Work to complete
An exact reproduction of the data below is expected, free of images.

☆ ☆ ☆ ☆ ☆

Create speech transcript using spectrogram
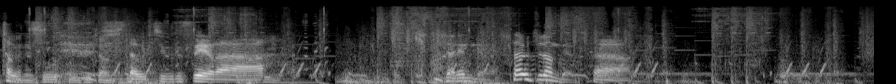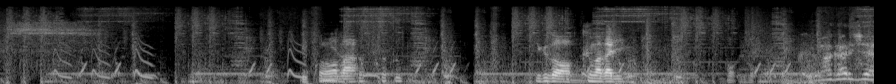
下打ね、どうしてち。も出ちゃうんだ下打ちうるせえよな。キスじゃねえんだよ。下打ちなんだよ。ああこのまま行くぞ、熊狩り。熊狩りじゃ。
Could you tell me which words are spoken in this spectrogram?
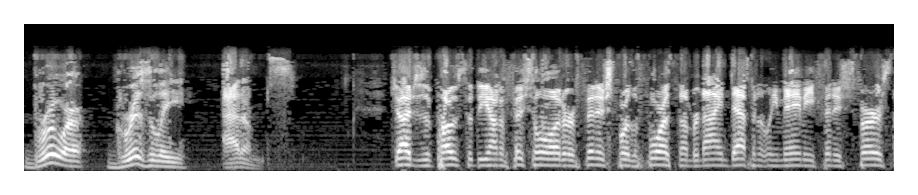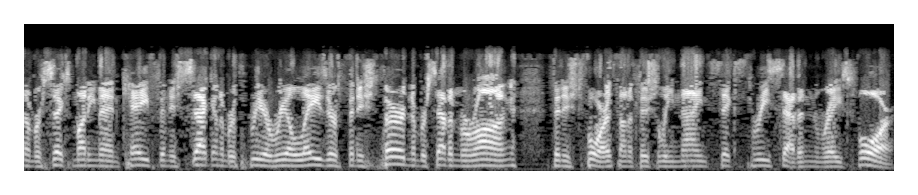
Brewer Grizzly Adams. Judges have posted the unofficial order finished for the fourth. Number nine, definitely Mamie, finished first. Number six, Moneyman K, finished second. Number three, A Real Laser, finished third. Number seven, Morong, finished fourth. Unofficially nine, six, three, seven, race four.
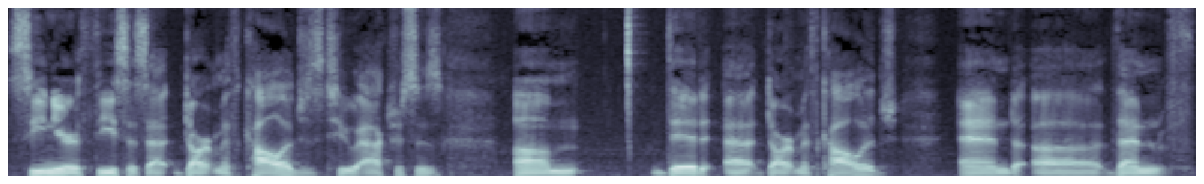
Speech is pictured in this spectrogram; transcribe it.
senior thesis at Dartmouth College. As two actresses um, did at Dartmouth College, and uh, then f-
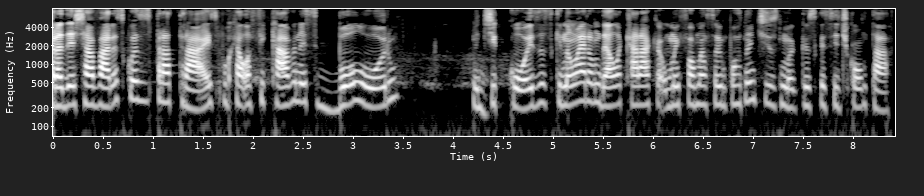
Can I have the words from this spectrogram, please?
para deixar várias coisas para trás, porque ela ficava nesse bolouro de coisas que não eram dela. Caraca, uma informação importantíssima que eu esqueci de contar.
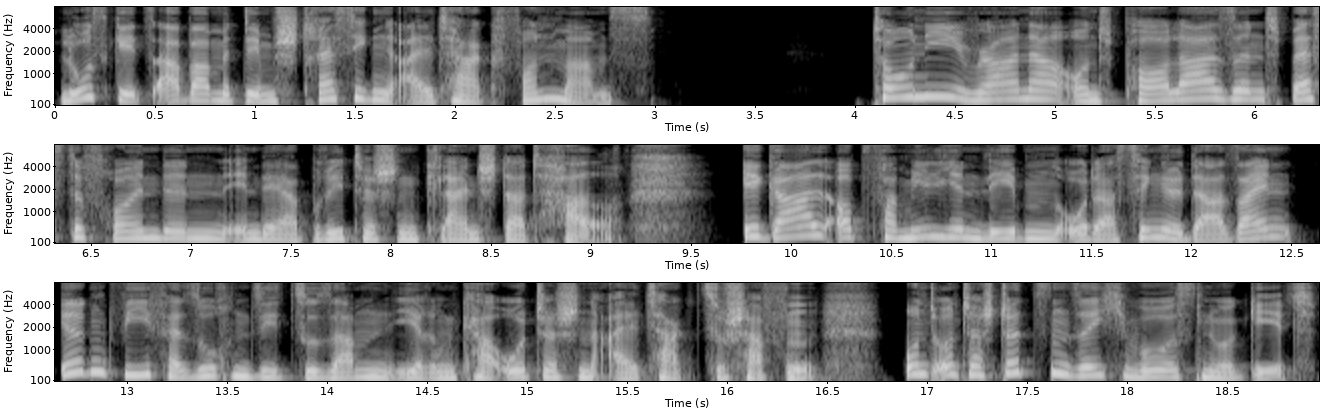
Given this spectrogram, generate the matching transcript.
Los geht's aber mit dem stressigen Alltag von Moms. Tony, Rana und Paula sind beste Freundinnen in der britischen Kleinstadt Hull. Egal ob Familienleben oder Single-Dasein, irgendwie versuchen sie zusammen ihren chaotischen Alltag zu schaffen und unterstützen sich, wo es nur geht.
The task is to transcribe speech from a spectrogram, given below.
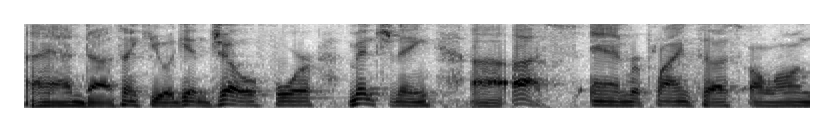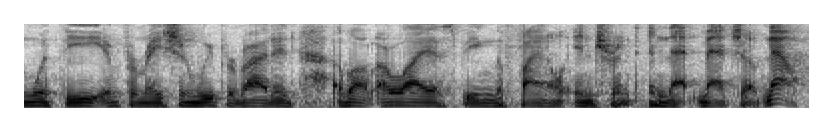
And uh, thank you again, Joe, for mentioning uh, us and replying to us along with the information we provided about Elias being the final entrant in that matchup. Now,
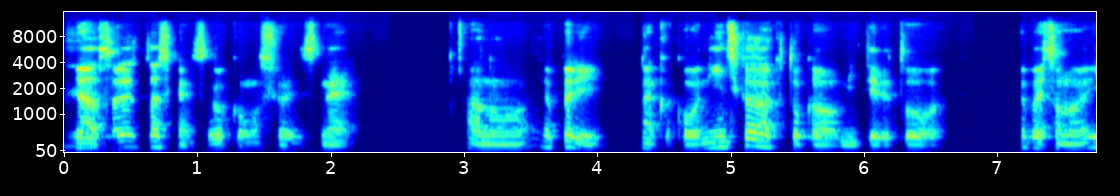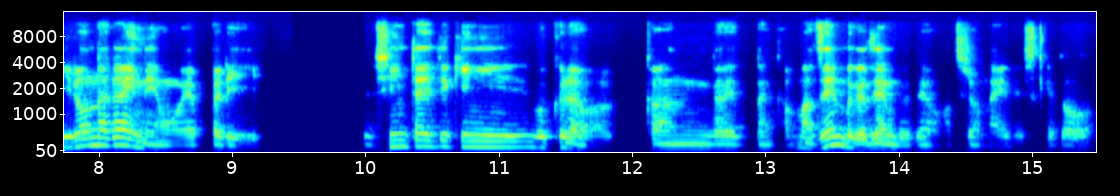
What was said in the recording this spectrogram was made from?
いや、それ確かにすごく面白いですね。あの、やっぱりなんかこう認知科学とかを見てると、やっぱりそのいろんな概念をやっぱり身体的に僕らは考え、なんかまあ全部が全部ではもちろんないですけど、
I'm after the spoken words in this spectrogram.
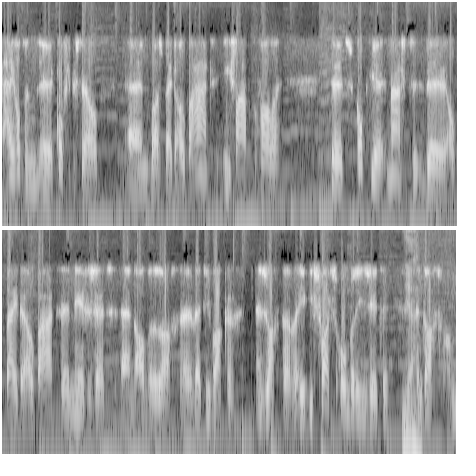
hij had een uh, koffie besteld en was bij de open haard in slaap gevallen. Het kopje naast de, of bij de open haard uh, neergezet. En de andere dag werd hij wakker en zag er iets zwarts onderin zitten. Ja. En dacht van,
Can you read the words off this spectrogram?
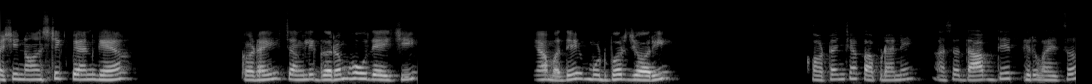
अशी नॉनस्टिक पॅन घ्या. कढाई चांगली गरम होऊ द्यायची. यामध्ये मुठभर ज्वारी कॉटनच्या कापडाने असं दाब देत फिरवायचं.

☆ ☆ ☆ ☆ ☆

Solution for this task
Create speech transcript using spectrogram
下打ね、どうしてち。も出ちゃうんだ下打ちうるせえよな。キスじゃねえんだよ。下打ちなんだよ。ああこのまま行くぞ、熊狩り。熊狩りじゃ。
Could you tell me which words are spoken in this spectrogram?
Brewer Grizzly Adams. Judges have posted the unofficial order finished for the fourth. Number nine, definitely Mamie, finished first. Number six, Moneyman K, finished second. Number three, A Real Laser, finished third. Number seven, Morong, finished fourth. Unofficially nine, six, three, seven, race four.
Speech is pictured in this spectrogram; transcribe it.
senior thesis at Dartmouth College. As two actresses um, did at Dartmouth College, and uh, then f-
Can I have the words from this spectrogram, please?
para deixar várias coisas para trás, porque ela ficava nesse bolouro de coisas que não eram dela. Caraca, uma informação importantíssima que eu esqueci de contar.
Given this spectrogram, generate the matching transcript.
Los geht's aber mit dem stressigen Alltag von Moms. Tony, Rana und Paula sind beste Freundinnen in der britischen Kleinstadt Hull. Egal ob Familienleben oder Single-Dasein, irgendwie versuchen sie zusammen ihren chaotischen Alltag zu schaffen und unterstützen sich, wo es nur geht.
The task is to transcribe speech from a spectrogram, given below.
And uh, thank you again, Joe, for mentioning uh, us and replying to us along with the information we provided about Elias being the final entrant in that matchup. Now,
What was said in the recording this spectrogram was made from?
いや、それ確かにすごく面白いですね。あの、やっぱりなんかこう認知科学とかを見てると、やっぱりそのいろんな概念をやっぱり身体的に僕らは考え、なんかまあ全部が全部ではもちろんないですけど、
I'm after the spoken words in this spectrogram.
hij had een uh, koffie besteld en was bij de open haard in slaap gevallen. Het kopje naast de, of bij de open haard uh, neergezet. En de andere dag werd hij wakker en zag er iets zwarts onderin zitten. Ja. En dacht van,
Can you read the words off this spectrogram?
अशी नॉनस्टिक पॅन घ्या. कढाई चांगली गरम होऊ द्यायची. यामध्ये मुठभर ज्वारी कॉटनच्या कापडाने असं दाब देत फिरवायचं.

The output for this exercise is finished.